*** Given information ***

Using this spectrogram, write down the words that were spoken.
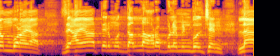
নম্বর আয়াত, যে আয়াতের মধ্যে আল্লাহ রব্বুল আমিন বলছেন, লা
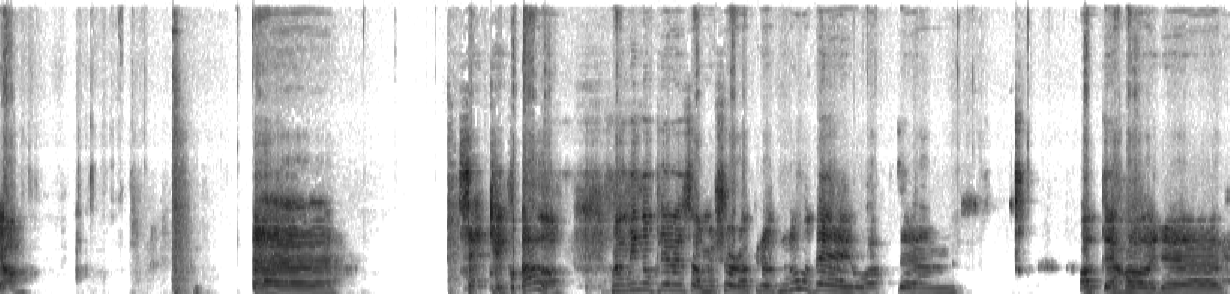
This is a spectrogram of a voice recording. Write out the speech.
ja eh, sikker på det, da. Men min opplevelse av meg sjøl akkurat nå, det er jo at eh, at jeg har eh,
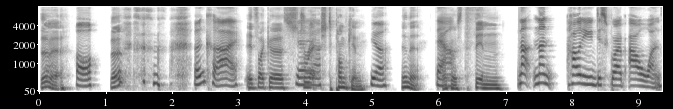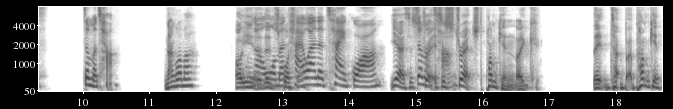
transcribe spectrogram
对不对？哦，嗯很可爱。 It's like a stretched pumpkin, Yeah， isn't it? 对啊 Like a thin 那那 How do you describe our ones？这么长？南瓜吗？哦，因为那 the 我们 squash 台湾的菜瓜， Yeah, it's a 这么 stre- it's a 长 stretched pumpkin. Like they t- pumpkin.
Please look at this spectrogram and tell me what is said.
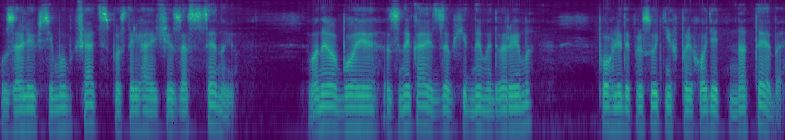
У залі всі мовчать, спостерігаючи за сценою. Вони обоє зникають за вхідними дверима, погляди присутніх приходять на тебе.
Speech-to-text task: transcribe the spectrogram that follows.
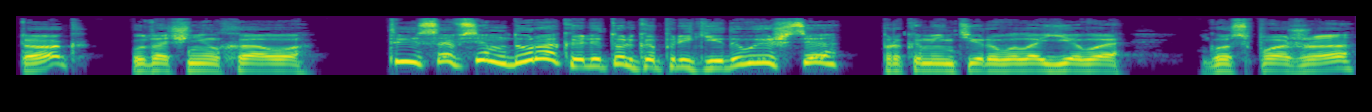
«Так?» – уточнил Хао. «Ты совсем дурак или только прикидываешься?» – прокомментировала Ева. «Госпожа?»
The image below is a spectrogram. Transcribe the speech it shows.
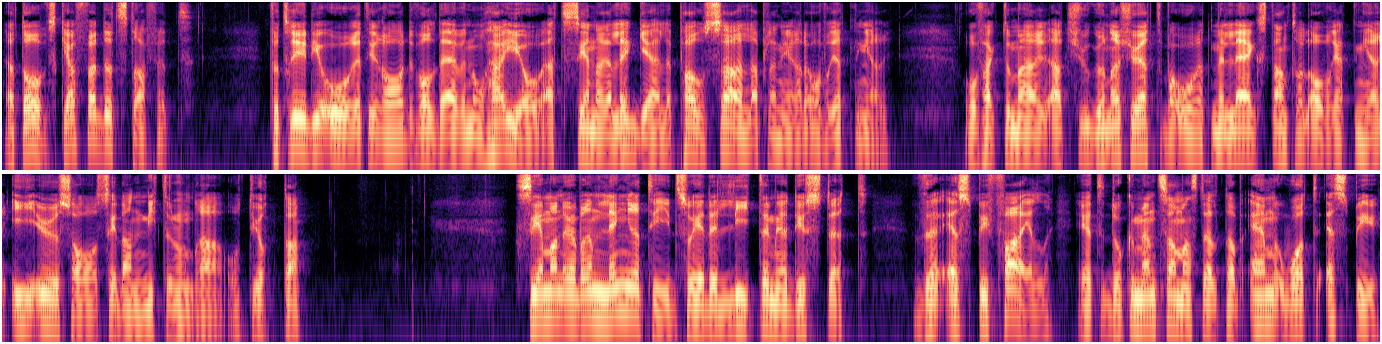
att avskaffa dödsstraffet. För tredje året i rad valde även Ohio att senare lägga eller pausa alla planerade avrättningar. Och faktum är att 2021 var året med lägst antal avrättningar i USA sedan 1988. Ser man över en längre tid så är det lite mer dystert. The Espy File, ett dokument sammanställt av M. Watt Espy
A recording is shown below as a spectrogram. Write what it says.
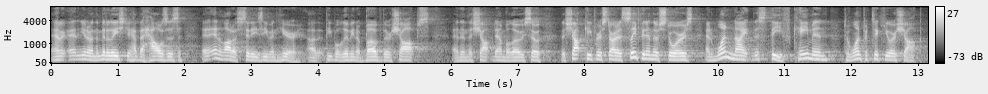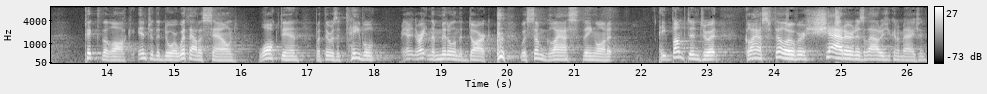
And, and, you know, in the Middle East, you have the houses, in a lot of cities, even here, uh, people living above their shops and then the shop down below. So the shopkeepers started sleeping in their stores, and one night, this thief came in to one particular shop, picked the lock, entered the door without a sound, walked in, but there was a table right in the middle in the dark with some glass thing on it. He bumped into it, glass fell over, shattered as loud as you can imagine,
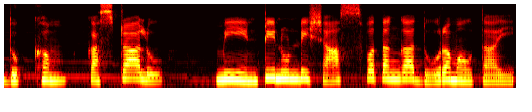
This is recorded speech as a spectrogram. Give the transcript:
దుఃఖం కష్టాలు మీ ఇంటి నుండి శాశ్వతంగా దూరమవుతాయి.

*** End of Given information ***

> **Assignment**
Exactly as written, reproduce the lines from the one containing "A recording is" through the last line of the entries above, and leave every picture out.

> **Expected answer**
A recording is shown below as a spectrogram. Write what it says.
And, and, you know, in the Middle East, you have the houses, in a lot of cities, even here, uh, people living above their shops and then the shop down below. So the shopkeepers started sleeping in their stores, and one night, this thief came in to one particular shop, picked the lock, entered the door without a sound, walked in, but there was a table right in the middle in the dark with some glass thing on it. He bumped into it, glass fell over, shattered as loud as you can imagine,
This is recorded speech as a spectrogram. Give the transcript:
దుఃఖం కష్టాలు మీ ఇంటి నుండి శాశ్వతంగా దూరమవుతాయి.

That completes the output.